DESCRIPTION OF THE TASK: Repeat the listing below in full and exactly. Pictures are to be omitted.

────

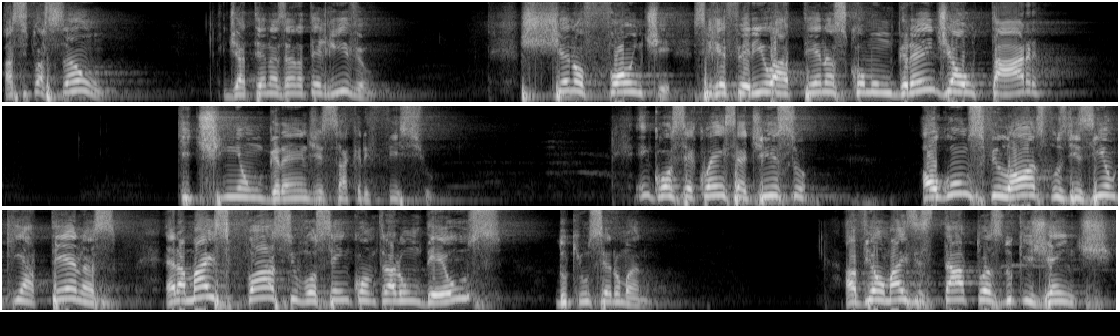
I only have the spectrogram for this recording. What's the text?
A situação de Atenas era terrível. Xenofonte se referiu a Atenas como um grande altar que tinha um grande sacrifício. Em consequência disso, alguns filósofos diziam que em Atenas era mais fácil você encontrar um Deus do que um ser humano. Haviam mais estátuas do que gente.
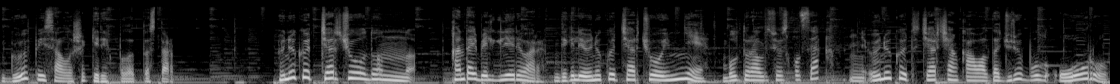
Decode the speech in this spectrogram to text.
көп эс алышы керек болот достор. Өнөкөт чарчоодун кандай белгилери бар? Деги эле өнөкөт чарчоо эмне? Бул тууралуу сөз кылсак өнөкөт чарчаңкы абалда жүрүү бул оору.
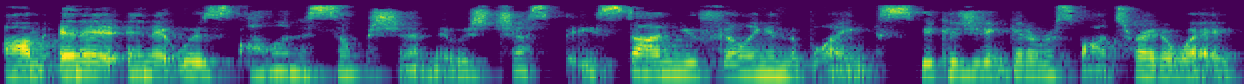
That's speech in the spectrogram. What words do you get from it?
Um, and it and it was all an assumption. It was just based on you filling in the blanks because you didn't get a response right away.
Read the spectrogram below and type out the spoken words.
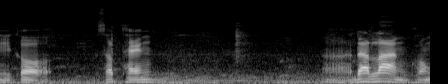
นี่ก็ซับแท้งด้านล่างของ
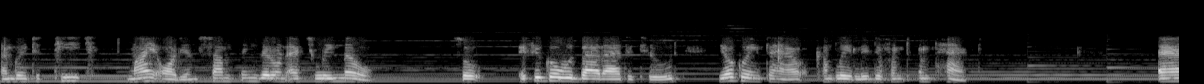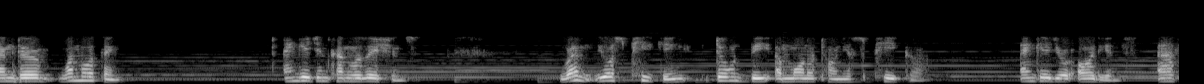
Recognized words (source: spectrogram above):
I'm going to teach my audience something they don't actually know. So if you go with that attitude, you're going to have a completely different impact. And uh, one more thing engage in conversations. When you're speaking, don't be a monotonous speaker. Engage your audience, ask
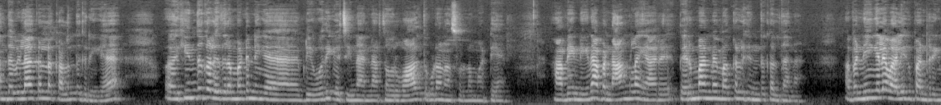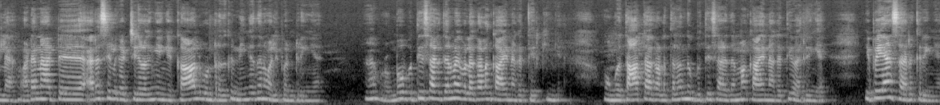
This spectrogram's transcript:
அந்த விழாக்களில் கலந்துக்கிறீங்க. ஹிந்துக்கள் இதில் மட்டும் நீங்கள் இப்படி ஒதுக்கி வச்சிங்கன்னா என்ன அர்த்தம்? ஒரு வாழ்த்து கூட நான் சொல்ல மாட்டேன். அப்படின்னீங்கன்னா அப்போ நாங்களாம் யார்? பெரும்பான்மை மக்கள் ஹிந்துக்கள் தானே. அப்போ நீங்களே வழி பண்ணுறீங்களே வடநாட்டு அரசியல் கட்சிகள் வந்து இங்கே கால் ஊன்றதுக்கு நீங்கள் தானே வழி பண்ணுறீங்க ரொம்ப புத்திசாலித்தனமாக இவ்வளோ காலம் காய் நகர்த்திருக்கீங்க. உங்கள் தாத்தா காலத்துலேருந்து புத்திசாலித்தனமாக காய் நகர்த்தி வர்றீங்க. இப்போ ஏன் சறுக்குறீங்க?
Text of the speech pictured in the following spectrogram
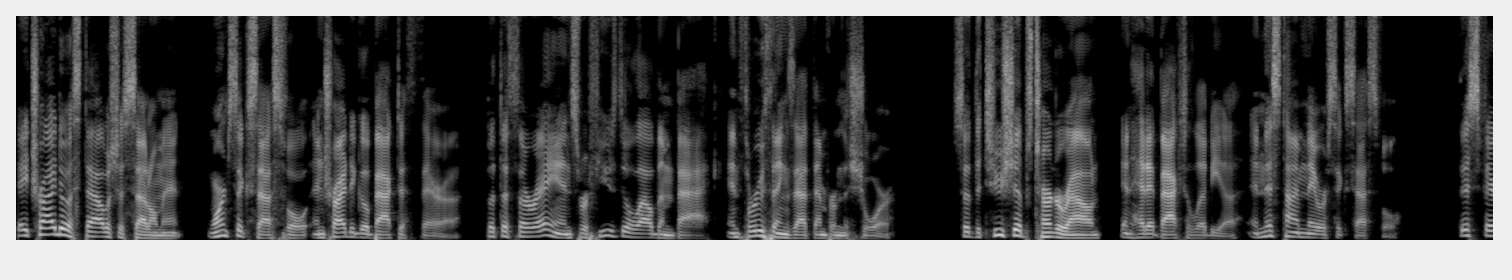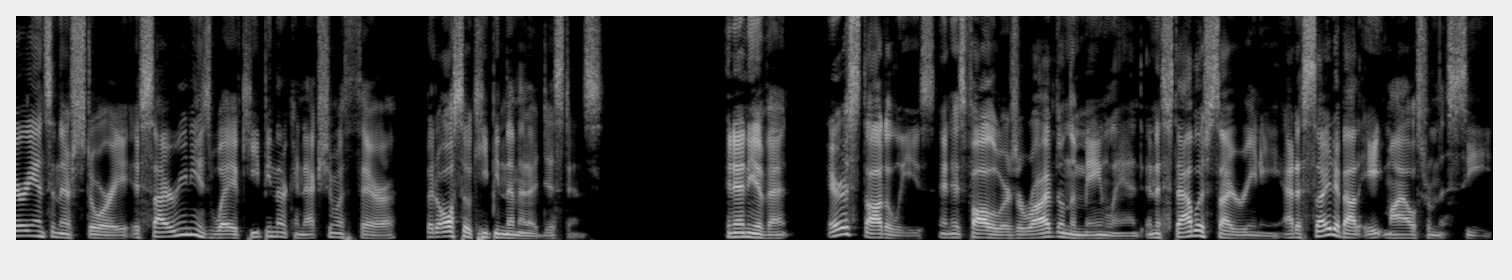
they tried to establish a settlement, weren't successful, and tried to go back to Thera, but the Theraeans refused to allow them back and threw things at them from the shore. So the two ships turned around and headed back to Libya, and this time they were successful. This variance in their story is Cyrene's way of keeping their connection with Thera but also keeping them at a distance. In any event, Aristoteles and his followers arrived on the mainland and established Cyrene at a site about eight miles from the sea,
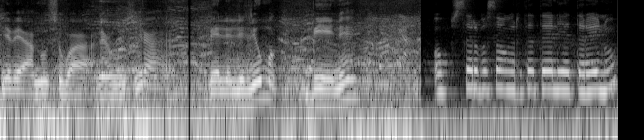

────

EXERCISE SOLUTION:
I only have the spectrogram for this recording. What's the text?
A situação de Atenas era terrível. Xenofonte se referiu a Atenas como um grande altar que tinha um grande sacrifício. Em consequência disso, alguns filósofos diziam que em Atenas era mais fácil você encontrar um Deus do que um ser humano. Haviam mais estátuas do que gente.
Decode the speech in this spectrogram to text.
көп эс алышы керек болот достор. Өнөкөт чарчоодун кандай белгилери бар? Деги эле өнөкөт чарчоо эмне? Бул тууралуу сөз кылсак өнөкөт чарчаңкы абалда жүрүү бул оору.
That's speech in the spectrogram. What words do you get from it?
Um, and it and it was all an assumption. It was just based on you filling in the blanks because you didn't get a response right away.
Read the spectrogram below and type out the spoken words.
นี่ก็ซับแท้งด้านล่างของ
Recognized words (source: spectrogram above):
I'm going to teach my audience something they don't actually know. So if you go with that attitude, you're going to have a completely different impact. And uh, one more thing engage in conversations. When you're speaking, don't be a monotonous speaker. Engage your audience, ask
This spectrogram's transcript:
அந்த விழாக்களில் கலந்துக்கிறீங்க. ஹிந்துக்கள் இதில் மட்டும் நீங்கள் இப்படி ஒதுக்கி வச்சிங்கன்னா என்ன அர்த்தம்? ஒரு வாழ்த்து கூட நான் சொல்ல மாட்டேன். அப்படின்னீங்கன்னா அப்போ நாங்களாம் யார்? பெரும்பான்மை மக்கள் ஹிந்துக்கள் தானே. அப்போ நீங்களே வழி பண்ணுறீங்களே வடநாட்டு அரசியல் கட்சிகள் வந்து இங்கே கால் ஊன்றதுக்கு நீங்கள் தானே வழி பண்ணுறீங்க ரொம்ப புத்திசாலித்தனமாக இவ்வளோ காலம் காய் நகர்த்திருக்கீங்க. உங்கள் தாத்தா காலத்துலேருந்து புத்திசாலித்தனமாக காய் நகர்த்தி வர்றீங்க. இப்போ ஏன் சறுக்குறீங்க?
Text of the speech pictured in the following spectrogram
they tried to establish a settlement, weren't successful, and tried to go back to Thera, but the Theraeans refused to allow them back and threw things at them from the shore. So the two ships turned around and headed back to Libya, and this time they were successful. This variance in their story is Cyrene's way of keeping their connection with Thera but also keeping them at a distance. In any event, Aristoteles and his followers arrived on the mainland and established Cyrene at a site about eight miles from the sea,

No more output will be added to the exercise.